“We have the weakness to believe in ever recurrent cycles and hope to quicken the resurrection of what is past and gone. We could not impede it even if we would. The ‘new civilization’ will be but the child of the old one, and we have but to leave the eternal law to take its own course to have our dead ones come out of their graves; yet, we are certainly anxious to hasten the welcome event.” 
Everything is cyclic in Nature. The notion of reincarnation is quietly central to the Jewish mysticism, as Tyron Goldschmidt and Beth Seacord demonstrate in their 2013 essay “Judaism, Reincarnation and Theodicy”.
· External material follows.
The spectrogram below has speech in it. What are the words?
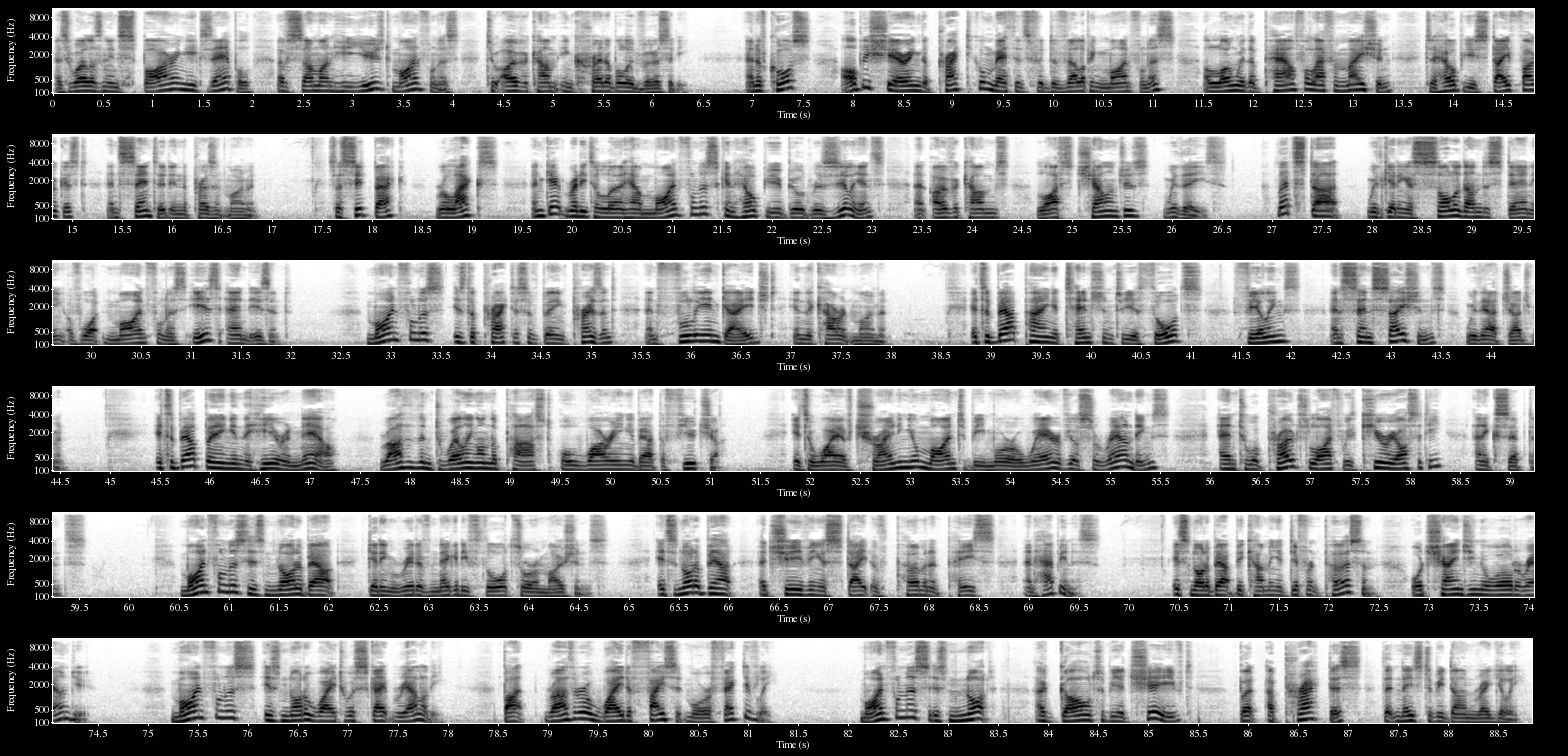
as well as an inspiring example of someone who used mindfulness to overcome incredible adversity. And of course, I'll be sharing the practical methods for developing mindfulness along with a powerful affirmation to help you stay focused and centered in the present moment. So sit back, relax, and get ready to learn how mindfulness can help you build resilience and overcomes life's challenges with ease. Let's start with getting a solid understanding of what mindfulness is and isn't. Mindfulness is the practice of being present and fully engaged in the current moment. It's about paying attention to your thoughts, feelings, and sensations without judgment. It's about being in the here and now rather than dwelling on the past or worrying about the future. It's a way of training your mind to be more aware of your surroundings and to approach life with curiosity and acceptance. Mindfulness is not about getting rid of negative thoughts or emotions. It's not about achieving a state of permanent peace and happiness. It's not about becoming a different person or changing the world around you. Mindfulness is not a way to escape reality, but rather a way to face it more effectively. Mindfulness is not a goal to be achieved, but a practice that needs to be done regularly.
Cycles and reembodiments can be individual, and they can be collective. Israel, as a country, is a nation reborn. It is now transiting somewhere from childhood, or perhaps from adolescence: it depends on the point of view adopted to look at its evolution from 1948.
Life is certainly dangerous, and wisdom is life intensified. Possessing a rich wisdom tradition means that one must walk a perilous path. Nuclear proliferation is presently the main threat to Israel’s existence, and to human existence as well.
Just as in the 1930s and 1940s, the Jewish nation is once more in a decisive position in the transcendent effort to preserve and improve human experience on earth, and to expand its quality through ethics and through wisdom.
The one most unjustly attacked nation, the longest hated people on earth, is also among the best in Ethics, in philosophy and wisdom. This is no small issue for the Law of Karma as taught by Eastern esoteric tradition.
Dangers must not be entirely unwelcome, for they force us to open the eyes so we can see Beauty, Truth and Goodness in unexpected places.
Severe difficulties force us to live an inner awakening which enables us to activate the positive aspects in any situation, and to adopt a creative attitude often called “utopian”.
 A kibbutz, plural form “kibbutzim”, is a collective community in Israel, usually based on agriculture. The first kibbutz was established in 1909. Kibbutzim began as utopian communities combining socialism and Zionism.
 Moshav, plural form, moshavim (lit. settlement, or village), is a type of Israeli town or settlement, in particular a cooperative agricultural community of individual farms.
 “The Secret Doctrine”, Helena P. Blavatsky, The Theosophy Co., Los Angeles, volume I, p. xli.
 “The Mahatma Letters”, TUP, Pasadena, CA, USA, Letter XXVIII, pp. 214-215.
 Published in “Faith and Philosophy”, October 2013, pp. 393-417. “Judaism, Reincarnation and Theodicy” is available online at the blog of the Association for the Philosophy of Judaism.